“Glamping” or luxury camping is a hot new trend. We’re all familiar with camping. You set up a nylon tent, bring a sleeping bag, and rough it. But glamping on an Iowa farm is very different. You have a normal bed, a luxurious tent, actual bed sheets, furniture, nice furnishings, running water, and in some cases an outdoor shower!
Grupp explains how agriculture has changed in Iowa, and what led her from working with DNA at Iowa State to helping run her Iowa family farm to help start an agri-tourism business. It turns out, Iowa farmers are discovering people in the USA have a craving to unplug and get away from the chaos of the city. In the past they may have gone to a beach, the lake or a mountain, but people are discovering the beauty of Iowa’s rolling hills, grasslands, pasture and yes, cornfields!
Agri-tourism is big business and is a brilliant secondary revenue stream for Iowa farmers. Because so many people are interested in sustainable practices and farm-to-table practices farmers are known for, Iowa is the perfect place to take it all in.

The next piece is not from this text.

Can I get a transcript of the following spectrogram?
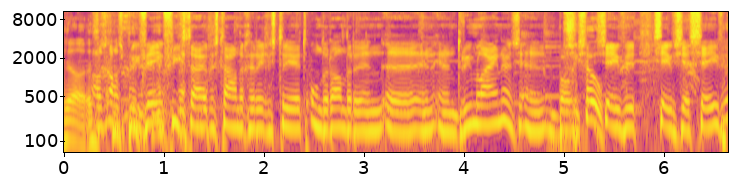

Grubb also explains how a little-known Iowa law helped encourage more agri-tourism in Iowa.